“One thing that unites all of the Democratic candidates is strong action to bring down the price of prescription drugs by allowing the government to negotiate with drug companies,” Levitt said. “There’s been a lot of oxygen taken up by the debate over Medicare for All and the public option, but maybe the most tangible way a Democratic president would bring down costs is by negotiating drug prices.”

Both candidates have also committed to defending a woman’s right to choose and protecting reproductive rights.

On the issues of mental healthcare and substance use treatment, both candidates have also been outspoken.

Additionally, both Biden and Sanders support undocumented immigrants being able to get some kind of healthcare coverage as well.

The Healthline News team analyzed the healthcare policy proposals for the top democratic candidates who qualified for the February 19, 2020 Nevada Democratic debate.

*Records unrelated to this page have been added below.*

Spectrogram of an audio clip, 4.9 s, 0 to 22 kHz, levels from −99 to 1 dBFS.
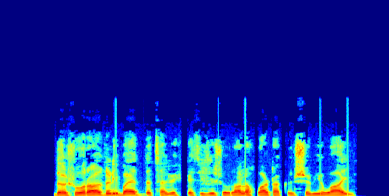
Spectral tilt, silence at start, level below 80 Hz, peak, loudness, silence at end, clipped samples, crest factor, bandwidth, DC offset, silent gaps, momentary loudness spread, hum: -6.5 dB/octave; 0.7 s; -54 dBFS; 0 dBFS; -14 LUFS; 0.45 s; under 0.1%; 14 dB; 7.4 kHz; under 0.1%; 2.28-2.33 s; 8 LU; none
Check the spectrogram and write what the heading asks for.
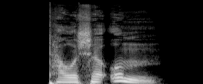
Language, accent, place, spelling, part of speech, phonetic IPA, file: German, Germany, Berlin, tausche um, verb, [ˌtaʊ̯ʃə ˈʊm], De-tausche um.ogg
- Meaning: inflection of umtauschen: 1. first-person singular present 2. first/third-person singular subjunctive I 3. singular imperative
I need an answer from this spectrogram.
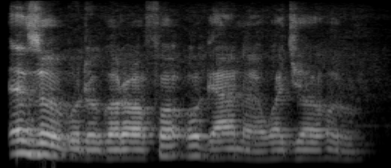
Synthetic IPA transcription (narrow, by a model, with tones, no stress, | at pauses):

We based our analysis on the published policy outlines on each candidate’s official website. From there, we worked with our independent panel of health policy experts and senior editorial team to evaluate each plan.

We determined the evaluation criteria by examining our own audience data, organic search trends, and third-party data.

As the election unfolds, we will revise and update our analysis as, and when, the candidates revise their policies.

Our panelists:

Dr. Jay Wolfson, Senior Associate Dean of Morsani College of Medicine, and Associate Vice President of University of South Florida Health

Rosemarie Day, CEO of Day Health Strategies, author of just released “Marching Toward Coverage: How Women Can Lead the Fight for Universal Health Care” (Beacon, 2020)

Larry Levitt, Executive Vice President for Health Policy, Kaiser Family Foundation

Elizabeth Wallace contributes to Healthline, CNN Underscored, Architectural Digest, Domino, and Us Weekly, and is the author of The Ambition Decisions: What Women Know About Work, Family, and the Path to Building a Life (Viking, 2018).